§ **Task details**
If an entry holds a picture, skip the picture but copy everything else exactly.

§ **Source records**
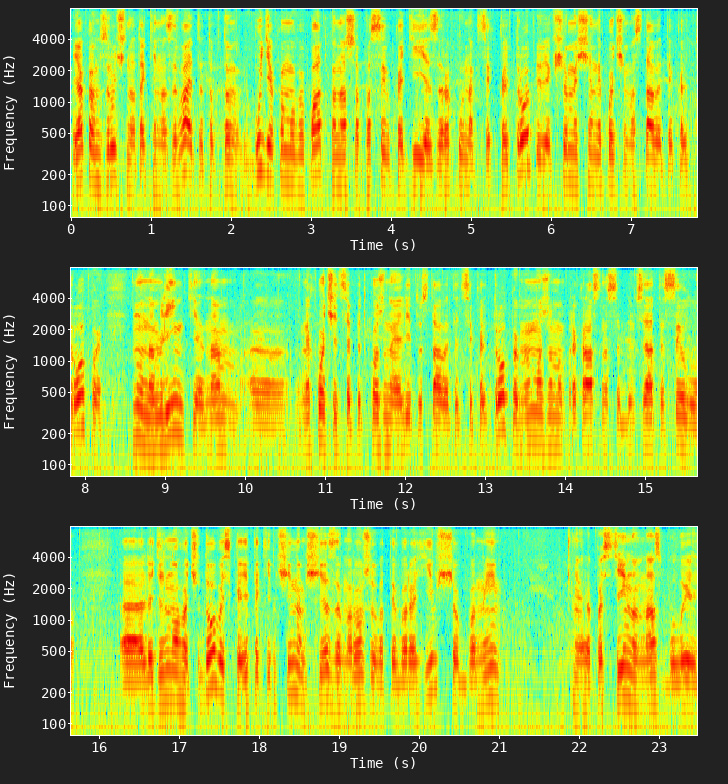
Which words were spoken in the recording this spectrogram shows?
Як вам зручно, так і називайте. Тобто, в будь-якому випадку наша пасивка діє за рахунок цих кальтропів. Якщо ми ще не хочемо ставити кальтропи, ну нам ліньки, нам е, не хочеться під кожну еліту ставити ці кальтропи, ми можемо прекрасно собі взяти силу е, лядяного чудовиська і таким чином ще заморожувати ворогів, щоб вони постійно в нас були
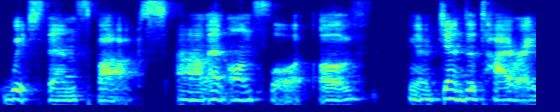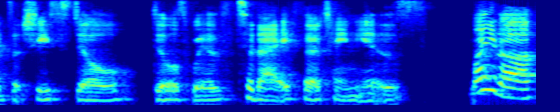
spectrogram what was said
which then sparked um, an onslaught of you know gender tirades that she still deals with today, 13 years later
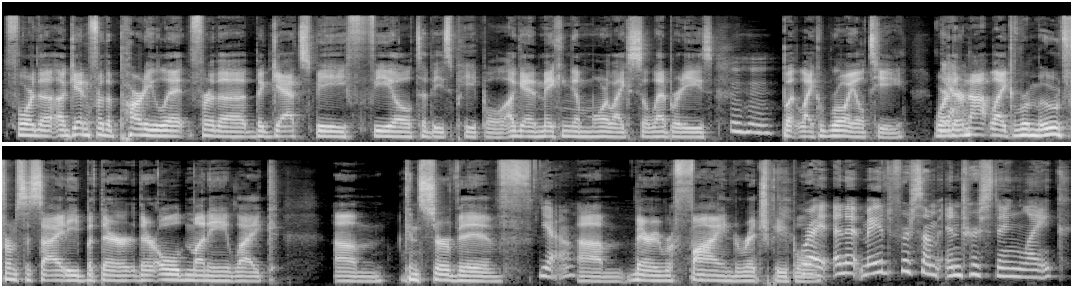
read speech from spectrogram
For the again for the party lit for the the Gatsby feel to these people again making them more like celebrities mm-hmm. but like royalty where Yeah. they're not like removed from society but they're they're old money like um conservative Yeah. um very refined rich people Right. And it made for some interesting, like,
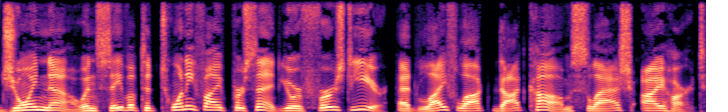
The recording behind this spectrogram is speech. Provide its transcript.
Join now and save up to 25% your first year at lifelock.com slash iHeart.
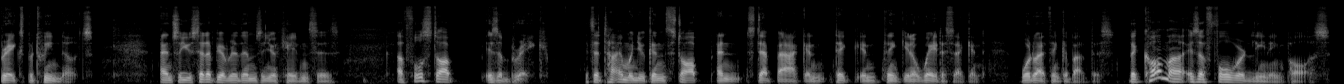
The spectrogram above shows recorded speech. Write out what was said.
breaks between notes. And so you set up your rhythms and your cadences. A full stop is a break. It's a time when you can stop and step back and take and think. You know, wait a second what do I think about this? The comma is a forward leaning pause.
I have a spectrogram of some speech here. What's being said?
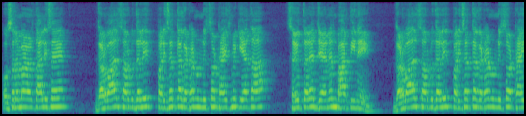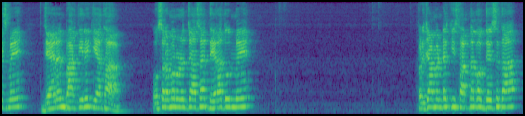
क्वेश्चन नंबर अड़तालीस है। गढ़वाल सर्वदलित परिषद का गठन 1928 में किया था। उत्तर है जयनंद भारती ने। गढ़वाल सर्वदलित परिषद का गठन 1928 में जयनंद भारती ने किया था। क्वेश्चन नंबर उनचास है। देहरादून में प्रजामंडल की स्थापना का उद्देश्य था।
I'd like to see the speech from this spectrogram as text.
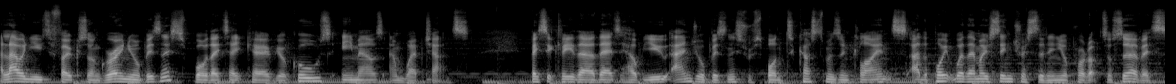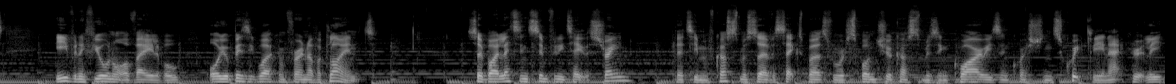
allowing you to focus on growing your business while they take care of your calls, emails, and web chats. Basically, they're there to help you and your business respond to customers and clients at the point where they're most interested in your product or service, even if you're not available or you're busy working for another client. So, by letting Cymphony take the strain, their team of customer service experts will respond to your customers' inquiries and questions quickly and accurately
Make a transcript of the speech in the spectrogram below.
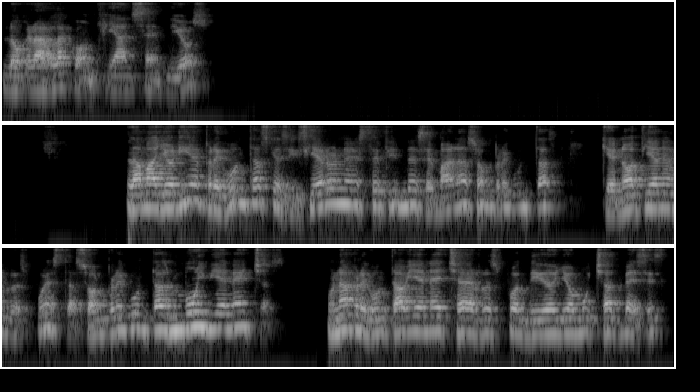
lograr la confianza en Dios? La mayoría de preguntas que se hicieron este fin de semana son preguntas que no tienen respuesta, son preguntas muy bien hechas. Una pregunta bien hecha, he respondido yo muchas veces,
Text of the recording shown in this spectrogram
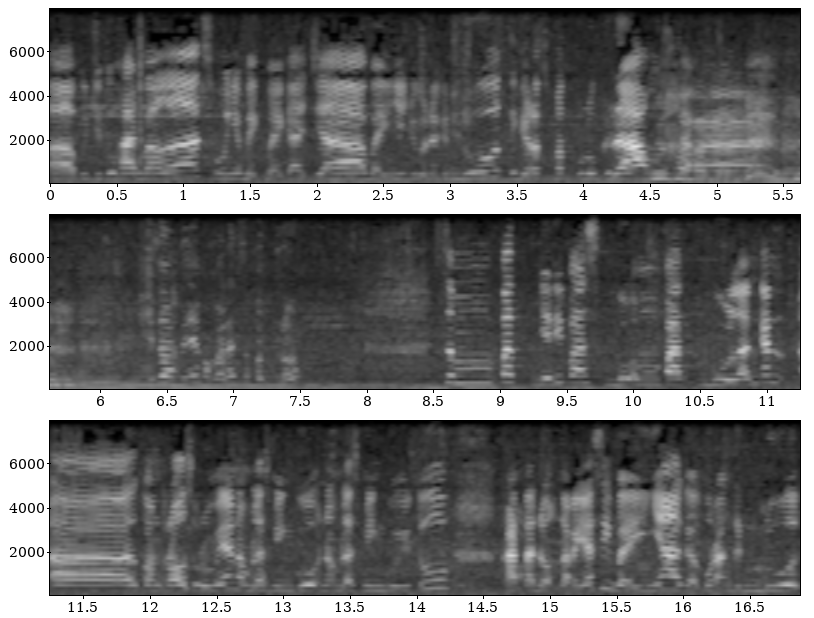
eh, puji Tuhan banget semuanya baik-baik aja. Bayinya juga udah gendut 340 gram sekarang. itu artinya kemarin sempet drop? Sempet jadi pas bu 4 bulan kan eh, kontrol sebelumnya 16 minggu. 16 minggu itu kata dokternya sih bayinya agak kurang gendut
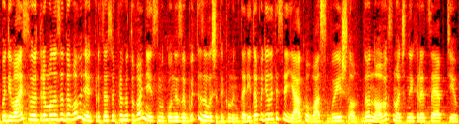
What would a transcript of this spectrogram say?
Сподіваюсь, ви отримали задоволення від процесу приготування і смаку. Не забудьте залишити коментарі та поділитися, як у вас вийшло. До нових смачних рецептів!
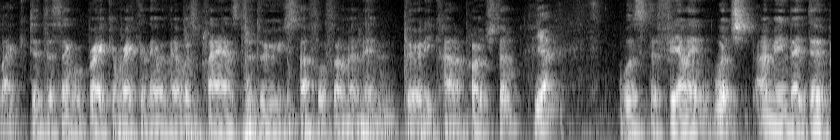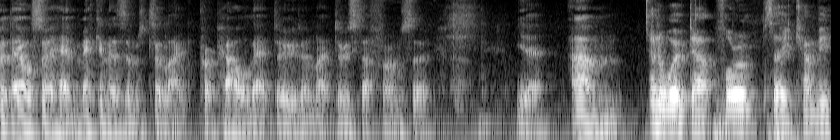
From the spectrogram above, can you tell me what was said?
like did the thing with Break and Wreck and then there was plans to do stuff with him and then Dirty kind of poached him Yeah. Was the feeling, which I mean they did, but they also had mechanisms to like propel that dude and like do stuff for him. So, yeah, um, And it worked out for him, so he can't be.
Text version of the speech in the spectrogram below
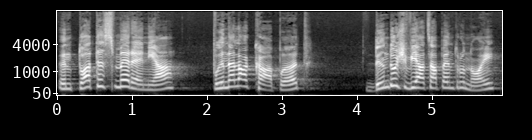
în toată smerenia până la capăt, dându-și viața pentru noi,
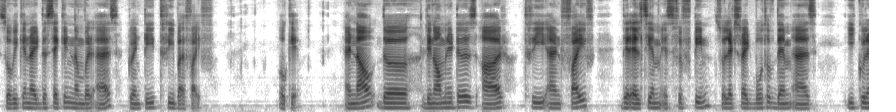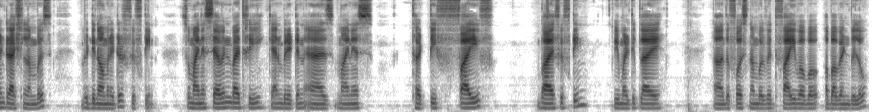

§ **Finished exercise**
Which words were spoken in the recording this spectrogram shows?
Як вам зручно, так і називайте. Тобто, в будь-якому випадку наша пасивка діє за рахунок цих кальтропів. Якщо ми ще не хочемо ставити кальтропи, ну нам ліньки, нам е, не хочеться під кожну еліту ставити ці кальтропи, ми можемо прекрасно собі взяти силу е, лядяного чудовиська і таким чином ще заморожувати ворогів, щоб вони постійно в нас були
spectrogram what was said
which then sparked um, an onslaught of you know gender tirades that she still deals with today, 13 years later
read speech from spectrogram
For the again for the party lit for the the Gatsby feel to these people again making them more like celebrities mm-hmm. but like royalty where Yeah. they're not like removed from society but they're they're old money like um conservative Yeah. um very refined rich people Right. And it made for some interesting, like,
The recording behind this spectrogram is speech. Provide its transcript.
Join now and save up to 25% your first year at lifelock.com slash iHeart.
The spectrogram above shows recorded speech. Write out what was said.
breaks between notes. And so you set up your rhythms and your cadences. A full stop is a break. It's a time when you can stop and step back and take and think. You know, wait a second what do I think about this? The comma is a forward leaning pause.
I have a spectrogram of some speech here. What's being said?
क्वेश्चन नंबर अड़तालीस है। गढ़वाल सर्वदलित परिषद का गठन 1928 में किया था। उत्तर है जयनंद भारती ने। गढ़वाल सर्वदलित परिषद का गठन 1928 में जयनंद भारती ने किया था। क्वेश्चन नंबर उनचास है। देहरादून में प्रजामंडल की स्थापना का उद्देश्य था।
I'd like to see the speech from this spectrogram as text.
allowing you to focus on growing your business while they take care of your calls, emails, and web chats. Basically, they're there to help you and your business respond to customers and clients at the point where they're most interested in your product or service, even if you're not available or you're busy working for another client. So, by letting Cymphony take the strain, their team of customer service experts will respond to your customers' inquiries and questions quickly and accurately
Make a transcript of the speech in the spectrogram below.
lograr la confianza en Dios? La mayoría de preguntas que se hicieron este fin de semana son preguntas que no tienen respuesta, son preguntas muy bien hechas. Una pregunta bien hecha, he respondido yo muchas veces,
Text of the recording shown in this spectrogram
eh, puji Tuhan banget semuanya baik-baik aja. Bayinya juga udah gendut 340 gram sekarang. itu artinya kemarin sempet drop? Sempet jadi pas bu 4 bulan kan eh, kontrol sebelumnya 16 minggu. 16 minggu itu kata dokternya sih bayinya agak kurang gendut
What would a transcript of this spectrogram say?
Сподіваюсь, ви отримали задоволення від процесу приготування і смаку. Не забудьте залишити коментарі та поділитися, як у вас вийшло. До нових смачних рецептів!
From the spectrogram above, can you tell me what was said?
like did the thing with Break and Wreck and then there was plans to do stuff with him and then Dirty kind of poached him Yeah. Was the feeling, which I mean they did, but they also had mechanisms to like propel that dude and like do stuff for him. So, yeah, um, And it worked out for him, so he can't be.
Text version of the speech in the spectrogram below
în toată smerenia până la capăt, dându-și viața pentru noi,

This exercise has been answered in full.